San Francisco voters decisively rejected an attempt to clamp stiff limits on Airbnb and other online platforms that make it possible for people to rent out spare rooms and empty houses by the day. The measure was on the ballot in the first place “because the hotel industry is threatened”, said California lieutenant governor Gavin Newsom. He was the keynote speaker at the Monterey Bay Economic Partnership’s state of the region conference in Santa Cruz.
It’s not only the hotel industry that’s feeling the heat. Property owners can often make more money on a daily basis via Airbnb and similar outfits than they can renting out houses and apartments by the month. Reducing the supply of traditional rental properties raises the price. It’s no surprise, just simple microeconomics.
One solution is to embrace the market and build more places to live. But whether it’s meant for the open market or government managed programs – so called affordable housing – new construction faces vocal opposition from neighborhoods and seemingly endless regulatory hurdles. “If there’s one thing I would do, it is change CEQA [the California environmental quality act] to make it possible to build more housing in ways that are predictable”, Lynn Reaser, chief economist at the Fermian Business and Economic Institute told the audience.
That’s not likely to happen. Newsom made it clear that it’s a third rail he won’t step on – he jokingly said he was willing to get out front on “marriage and marijuana” but not CEQA.
Which leaves regulation as the tool of choice for confronting the law of supply and demand, something Santa Cruz mayor Don Lane favors. “The greatest need we have in our communities is affordable housing, more than visitor accomodations”, he said.
Managing a shortage is not the same thing as fixing it, though.
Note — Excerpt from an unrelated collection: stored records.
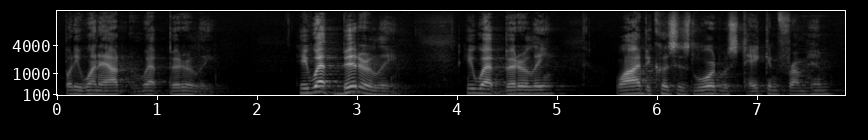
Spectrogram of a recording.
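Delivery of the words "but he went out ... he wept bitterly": usual speaking voice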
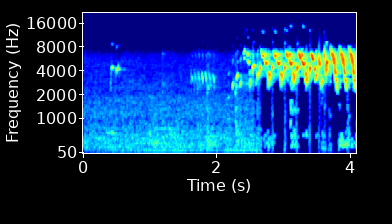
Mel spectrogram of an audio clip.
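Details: A goldfinch-canary mule starts with a few soft, scattered chirps, then breaks into a dense, fast, continuous twittering warble of high bright notes that grows louder toward the end.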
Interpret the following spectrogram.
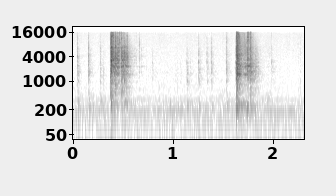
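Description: Two sharp plastic clicks about a second and a quarter apart, with faint ticks between, from the shield mounting mechanism of an Arai Defiant-X motorcycle helmet being worked by hand.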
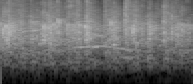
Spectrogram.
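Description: audience clapping

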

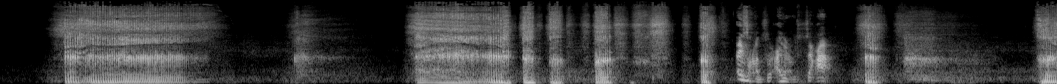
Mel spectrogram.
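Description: man snoring

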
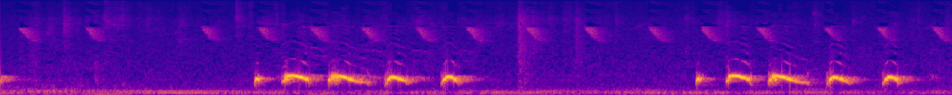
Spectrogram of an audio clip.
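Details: Spotted dove song used as a lure to encourage birds to sing: two series of five loud, low, looping coos several seconds apart, over a regular background of thin high descending chirps.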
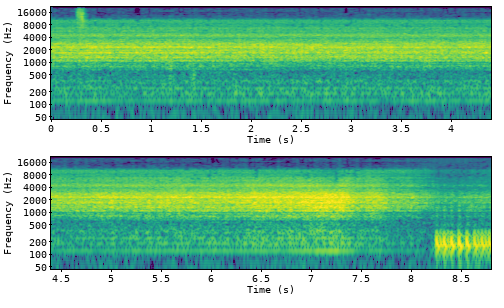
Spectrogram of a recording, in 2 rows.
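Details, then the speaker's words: Pye Model 39HC radio after a volume control replacement, while changing wiring: loud, steady buzzing hum with a fast flutter swelling toward the end; oscillation that changes with volume setting, another oscillation suspected, cause not pinned down. "turn up the volume something happens turn it back down something goes away even though you can hear the guy talking the whole time so I think there is another oscillation in there still"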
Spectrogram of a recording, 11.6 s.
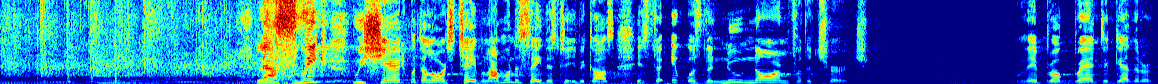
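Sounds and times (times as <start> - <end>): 
audience clapping: 0.0 - 4.1
speech: 2.6 - 8.7, 10.2 - 11.5.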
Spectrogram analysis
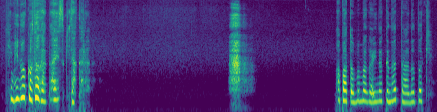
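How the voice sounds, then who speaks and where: A woman acts out a gentle, lovesick young woman in a binaural audio drama. Her voice is high and breathy, often slipping toward a whisper. It is recorded very close and dry, with emotional, intimate delivery. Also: no room sound. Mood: desperate, pleading. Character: lovesick young woman, gentle, tearful, pleading with childhood friend. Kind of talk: Japanese ASMR-style situation voice roleplay. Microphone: close binaural dummy-head microphone.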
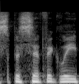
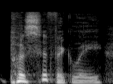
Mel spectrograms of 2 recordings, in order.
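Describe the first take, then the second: First: The word begins with an s sound. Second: The word begins with a p sound. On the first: The speaker calls it right. "instead of saying specifically" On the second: The speaker calls it wrong. "people will say"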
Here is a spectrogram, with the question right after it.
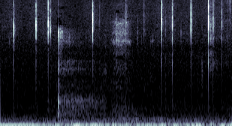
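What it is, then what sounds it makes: Glass nail polish bottle tapped with fingernails. Long red nails tap a small, square, full purple glass nail polish bottle held in the hand, making a run of short, sharp, bright clicks. The clicks die away quickly over a steady low hum, with a brief soft scrape partway through.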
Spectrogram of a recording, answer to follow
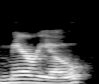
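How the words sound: The 'a' has the speaker's Canadian vowel. The speaker calls it wrong. "I say my A's like Nirvana, like Mario"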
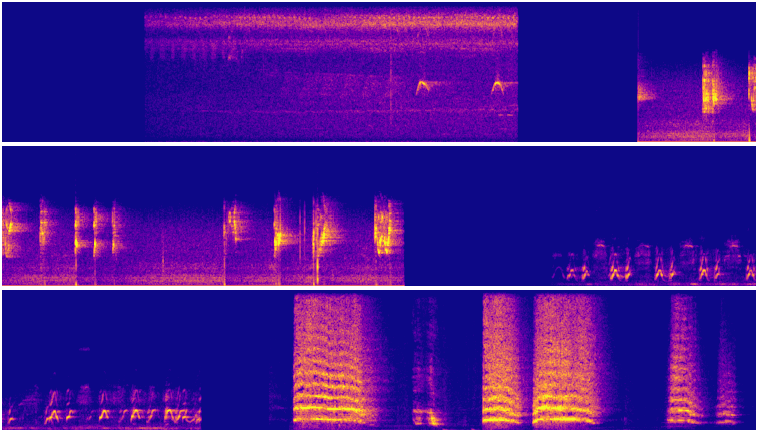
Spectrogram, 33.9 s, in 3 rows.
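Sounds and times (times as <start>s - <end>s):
macaws squawking: 19.8s - 25.6s
elephant trumpeting: 27.0s - 29.2s, 29.8s - 31.6s.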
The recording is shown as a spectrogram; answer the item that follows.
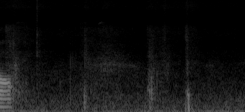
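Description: Footsteps on snow: about four separate soft steps as a person walks.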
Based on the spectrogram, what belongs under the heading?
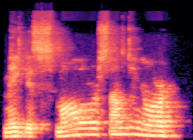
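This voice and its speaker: A man's voice: fairly high pitch, fairly quick, darkish tone. A man hosting a casual live stream from a room at home on a webcam, rambling with chuckles and many fillers. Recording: echoey room with faint music. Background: faint music.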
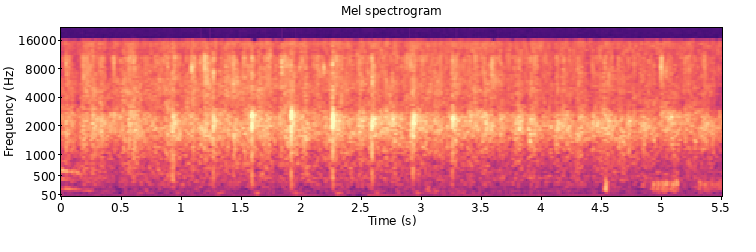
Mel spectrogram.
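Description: Steady applause from an audience at a Church Politics gathering before a march, given to a speaker called up front, many hands clapping in a dense, continuous patter that holds at an even, moderate level for several seconds with no voices standing out.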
Newsom said that economic change is accelerating. “The tech genie is out of the bottle, you can’t stop the future”, he said.